Your local auto supply store will have a great selection of spray paint. I prefer Nissan hammertone charcoal grey touchup spray paint. It matches my Yaesu gear and is about $12.00 a can. Pick up a can of etch primer at the same time.
Place the panels or cabinet to be painted in your kitchen oven and bake for about 20 minutes at 40C and use a clean cloth to remove from the oven. Spray on the etch primer. It will hit the aluminium surface and dry in seconds. Put it back in the oven and turn the oven off to bake the primer on and cool down.

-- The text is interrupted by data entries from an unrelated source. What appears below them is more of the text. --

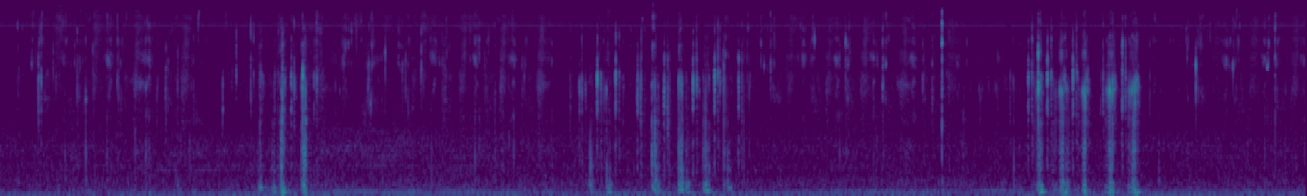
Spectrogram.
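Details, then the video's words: Cat grooming its own fur indoors, licking loudly: rapid, irregular runs of wet clicks and slurps in several bursts, densest around four, eight and thirteen seconds, with soft room hum between. "Cat makes loudest sounds licking self"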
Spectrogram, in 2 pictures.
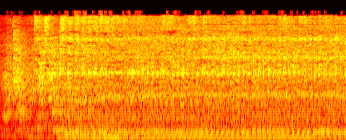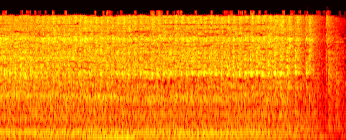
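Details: Honda XRE single-cylinder motorcycle at idle, brought in for an engine noise: steady fast tick about four a second riding over the exhaust thump; internal mechanical noise, cause unknown.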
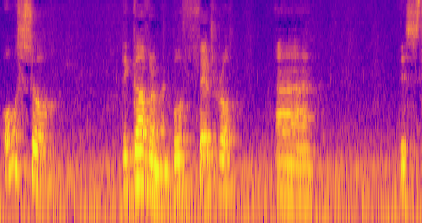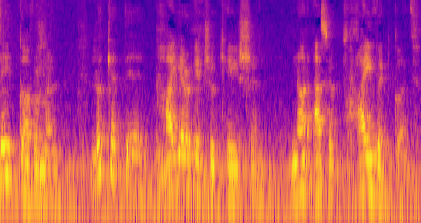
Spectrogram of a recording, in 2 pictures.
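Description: A man's voice: a little high, a little slow. A man in his sixties with an Iranian accent, a professor giving informal, didactic opening remarks to an audience as a panelist. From Iran. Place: live panel event in a room with an audience. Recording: echoey noisy room, distant mic.

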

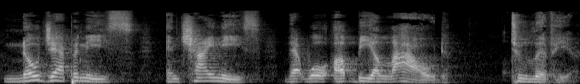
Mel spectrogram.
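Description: A man on a discussion panel speaks in an earnest, urging way. His voice sits at an ordinary middle pitch. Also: slow, bright, forceful tone.

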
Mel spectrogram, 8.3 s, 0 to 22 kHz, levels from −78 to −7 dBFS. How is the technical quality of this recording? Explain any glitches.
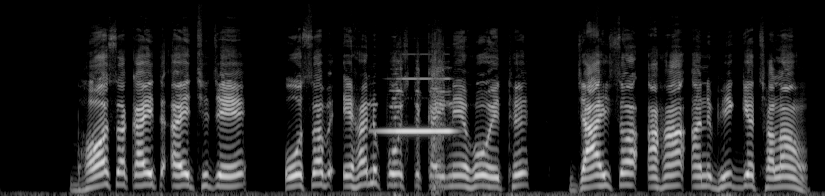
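The recording has one clear fault: a burst of loudspeaker feedback squeal. From 3.68 to 4.70 s a single tone at 1.4 kHz rises out of the speech. It swells over roughly a third of a second, then holds about 5 dB above the speech level until it stops. A microphone was picking up a loudspeaker it was feeding. At 1.4 kHz the loop gain went above one. That frequency built on itself into a steady squeal lasting about a second.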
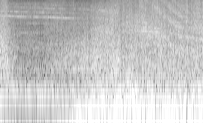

While it’s still warm about 35C and the surface is dry to touch, remove the item and spray lightly but evenly with the colour spray. Do not attempt to cover everything the first coat. Wait till it dries and cools and then spray the second or top coat on. You may want to place it back in the oven at 30C for 20 minutes again, turn the oven off and let it cool down. Remove from the oven and leave the item for a few days until the surface is cured and hardened and then you can step back and admire a perfect homebrew paint job. This is an example of what can be done with a spray can and a little ingenuity and your wife’s oven. Note the “reflection” on the top panel
One of the problems with homebrew gear is the lettering. I use “Dekaset” rub on lettering in white to stand out from the black background. It is also available in black for light coloured front panels. If you spray a cabinet, the front panel will have to be a lighter shade of grey to make the letters stand out. After the letters are placed in position, a single coat of polyurethane varnish put on with a tiny artist’s brush will insure that they don’t rub off with use. The finished product will look professional and will enhance the look of your radio shack
73, Lee ZL2AL